A Pluralistic Approach to Ernest Hemingway's "Cat in the Rain' * DAVID LODGE English, Birmingham
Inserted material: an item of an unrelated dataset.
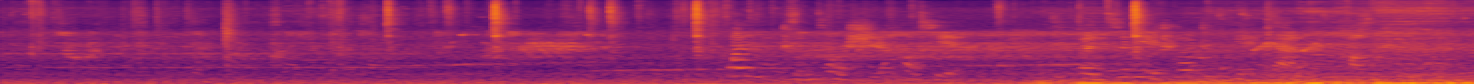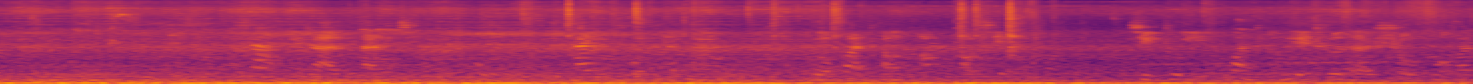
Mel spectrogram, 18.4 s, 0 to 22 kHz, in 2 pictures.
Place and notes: from North Sichuan Road station to Yuyuan Garden station, Binaural recording, Zoom H6+ Soundman OKM II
I It is a commonplace that the systematic study of narrative was founded by Aristotle, and scarcely an exaggeration to say that little of significance was added to those foundations until the twentieth century. Narrative theory in the intervening period was mainly directed (or misdirected) at deducing from Aristotle's penetrating analysis of the system of Greek tragedy a set of prescriptive rules for the writing of epic. The rise of the novel as a distinctive and eventually dominant literary form finally exposed the poverty of neoclassical narrative theory, without for a long time generating anything much more satisfactory. The realistic novel set peculiar problems for any formalist criticism because it worked by disguising or denying its own conventionality. It therefore invited - and received - criticism which was interpretative and evaluative rather than analytical. It was not until the late nineteenth and early twentieth centuries that something like a poetics of fiction began to evolve from the self-conscious experiments of novelists themselves, and was elaborated by literary critics. At about the same time, developments in linguistics, folklore and anthropology stimulated a more broad-ranging study of narrative, beyond the boundaries of modern literary fiction. For a long time these investigations were pursued on parallel tracks which seldom converged. In the last couple of tradition of formalist criticism, decades, however, the Anglo-American essentially empirical and text-based, theoretically rather underpowered but has encountered the more systematic, critically productive, abstract, and "scientific" tradition of European structuralist theoretically rigorous * Paper presented at Synopsis 2: "Narrative Theory and Poetics of Fiction," an international symposium held at The Porter Institute for Poetics and Semiotics, Tel Aviv University, and the Van Leer Jerusalem Foundation, 16-22 June 1979. For the text of the story - see Appendix. ? Poetics Today, Vol. 1:4 (1980), 5-22
criticism. The result has been a minor "knowledge explosion" in the field of narrative theory and...